Small-Business Employment Rises in March
The CBIZ Small-Business Employment Index (SBEI), a barometer for hiring trends among companies with 300 or fewer employees, increased by 1.66 percent during March, following an increase of 0.25 percent in February
The announcement follows payroll services firm ADPs March jobs survey, which illustrated that the private sector added 209,000 jobs last month. The sample reflects an array of industries and regions corresponding to the markets across the United States, where CBIZ provides services.
Philip Noftsinger, business unit president for CBIZ Payroll Services, noted this is the highest month-over-month gain since June 2010, and represents a growing trend across the marketplace that employment is healing at all levels. In addition, the number of firms adding workers, versus no change or reductions was solid as well, demonstrating a broader-based increase, he said. We now have a solid trend in employment going into the spring.

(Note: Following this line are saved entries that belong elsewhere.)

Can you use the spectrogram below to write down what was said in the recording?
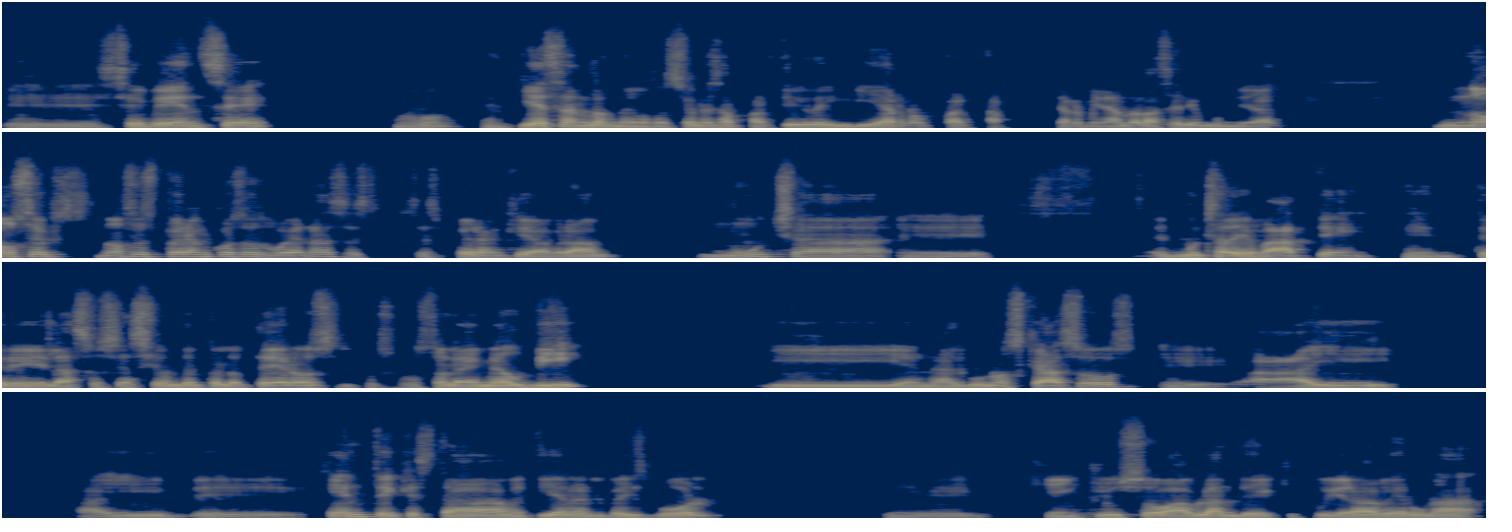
eh, se vence, ¿no? empiezan las negociaciones a partir de invierno, para, terminando la Serie Mundial. No se, no se esperan cosas buenas, se, esperan que habrá mucha, eh, mucha debate entre la Asociación de Peloteros y por supuesto la MLB. Y en algunos casos eh, hay, hay gente que está metida en el béisbol incluso hablan de que pudiera haber una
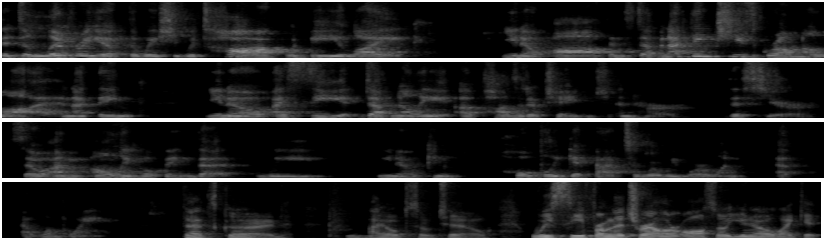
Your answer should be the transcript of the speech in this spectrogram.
the delivery of the way she would talk would be like, you know, off and stuff. And I think she's grown a lot. And I think, you know, I see definitely a positive change in her this year. So I'm only hoping that we, you know, can hopefully get back to where we were one at, at one point. That's good. Mm-hmm. I hope so too. We see from the trailer also, you know, like it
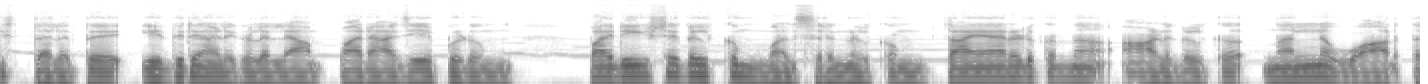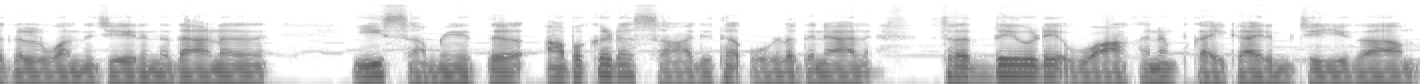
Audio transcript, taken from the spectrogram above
സ്ഥലത്ത് എതിരാളികളെല്ലാം പരാജയപ്പെടും. പരീക്ഷകൾക്കും മത്സരങ്ങൾക്കും തയ്യാറെടുക്കുന്ന ആളുകൾക്ക് നല്ല വാർത്തകൾ വന്നു ചേരുന്നതാണ് ഈ സമയത്ത് അപകട സാധ്യത ഉള്ളതിനാൽ ശ്രദ്ധയോടെ വാഹനം കൈകാര്യം ചെയ്യുക.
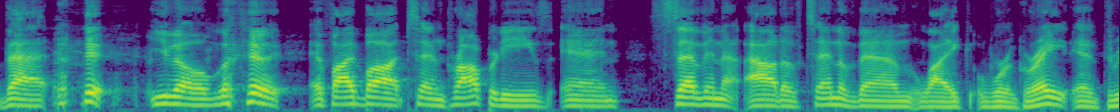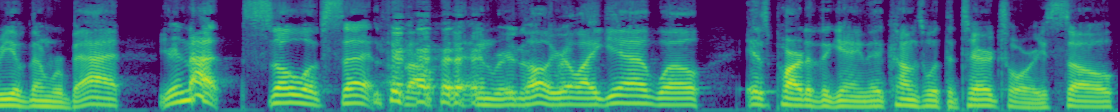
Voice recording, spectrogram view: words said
that, you know, if I bought 10 properties and seven out of 10 of them like were great and three of them were bad, you're not so upset about the end result. You're like, yeah, well, it's part of the game. It comes with the territory. So,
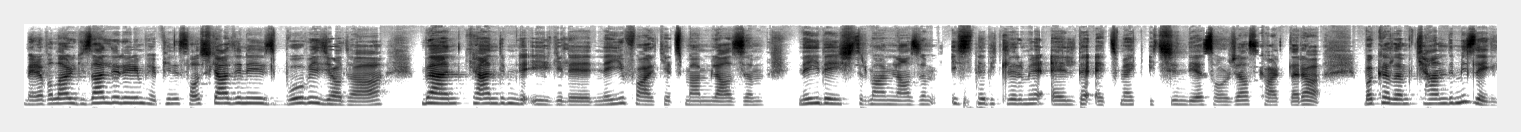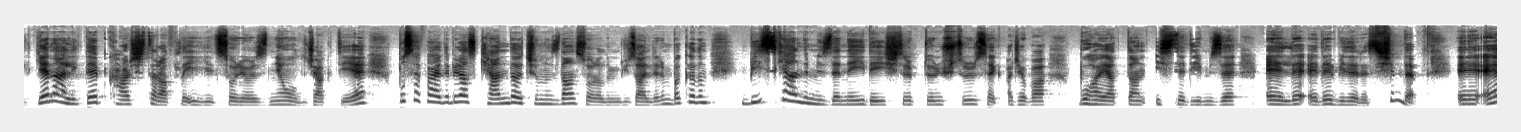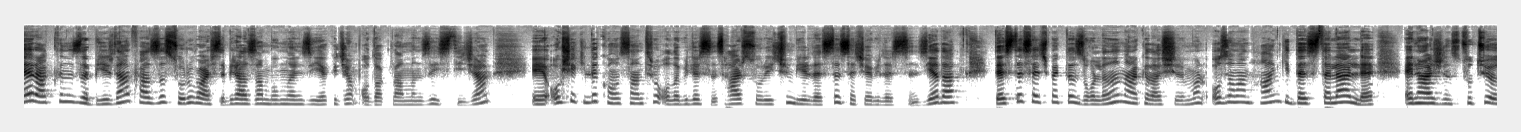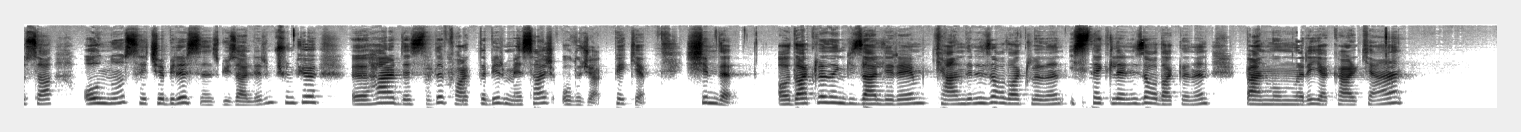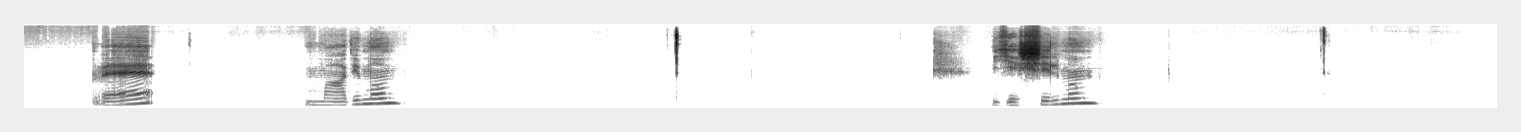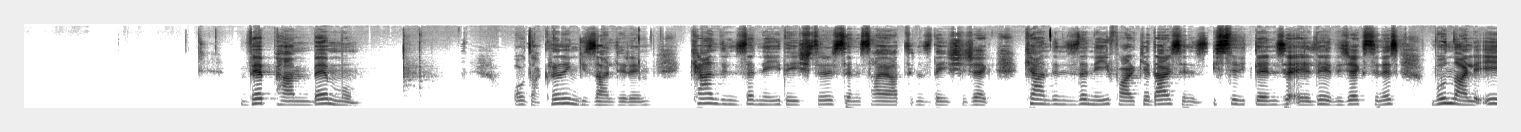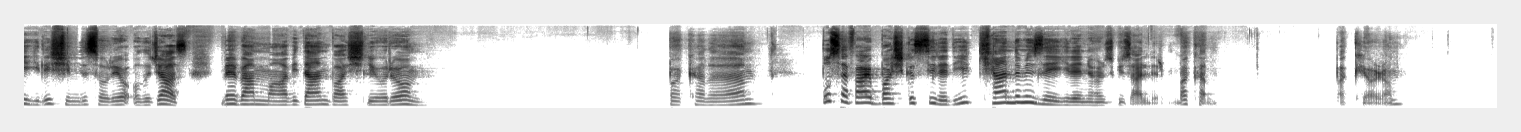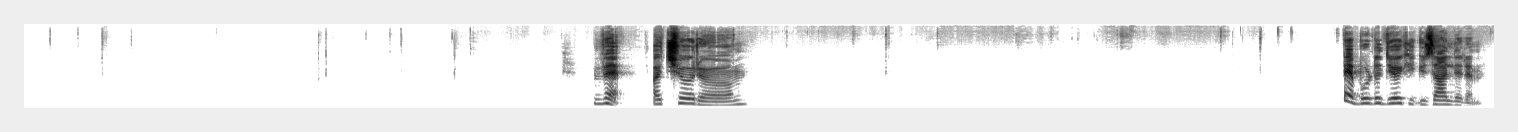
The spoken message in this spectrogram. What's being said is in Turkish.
Merhabalar güzellerim, hepiniz hoş geldiniz. Bu videoda ben kendimle ilgili neyi fark etmem lazım, neyi değiştirmem lazım, istediklerimi elde etmek için diye soracağız kartlara. Bakalım kendimizle ilgili, genellikle hep karşı tarafla ilgili soruyoruz ne olacak diye. Bu sefer de biraz kendi açımızdan soralım güzellerim. Bakalım biz kendimizde neyi değiştirip dönüştürürsek acaba bu hayattan istediğimizi elde edebiliriz. Şimdi e, eğer aklınızda birden fazla soru varsa birazdan mumlarınızı yakacağım, odaklanmanızı isteyeceğim. E, o şekilde konsantre olabilirsiniz. Her soru için bir deste seçebilirsiniz. Ya da deste seçmekte zorlanan arkadaşlarım var. O zaman hangi destelerle enerjiniz tutuyorsa onu seçebilirsiniz güzellerim. Çünkü e, her destede farklı bir mesaj olacak. Peki şimdi Odaklanın güzellerim, kendinize odaklanın, isteklerinize odaklanın. Ben mumları yakarken ve mavi mum, yeşil mum ve pembe mum. Odaklanın güzellerim. Kendinize neyi değiştirirseniz hayatınız değişecek. Kendinizde neyi fark ederseniz istediklerinizi elde edeceksiniz. Bunlarla ilgili şimdi soruyor olacağız. Ve ben maviden başlıyorum. Bakalım. Bu sefer başkasıyla değil kendimizle ilgileniyoruz güzellerim. Bakalım. Bakıyorum. Ve açıyorum. Ve burada diyor ki güzellerim,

Of the companies surveyed, the data shows that 28 percent reported an increase in employee head count while 18 percent decreased staffing. Fifty-four percent of the companies involved in the survey maintained their number of employees. Sustained gains will be important for future growth, the report noted, projecting hiring trends in April and May to continue the present trend within the SBEI. Consumer confidence, raising gas prices and this summers seasonal business activity will continue to play a direct role on the recovery, CBIZ noted.
While our March report shows a 1.66 percent growth in small-business employment, continued increases in the prices of fuel could lead to more guarded hiring, as costs to employers increase, Noftsinger said. We will watch closely to determine if the growth is sustainable, given future cost pressures on small business seem likely.
Meanwhile spending on information technology by the 8 million small and midsize businesses (SMBs) in the United States will account for approximately one-quarter of overall global SMB IT spending and more than 10 percent of all IT spending worldwide in 2012, according to a recent report from IT research firm IDC. The small-business segment will spend nearly twice as much as the midsize segmentand more than the entire large enterprise segmenton PCs and peripherals in 2012.
Although U.S. SMB IT spending has more than made up the ground lost during the especially weak years of 2008 and 2009, and is expected to exceed $138 billion in 2012, future investment and spending growth will not be uniform across technology categories. More than one-quarter of total SMB IT spending in 2012 will be allocated to IT services, totaling more than $38 billion.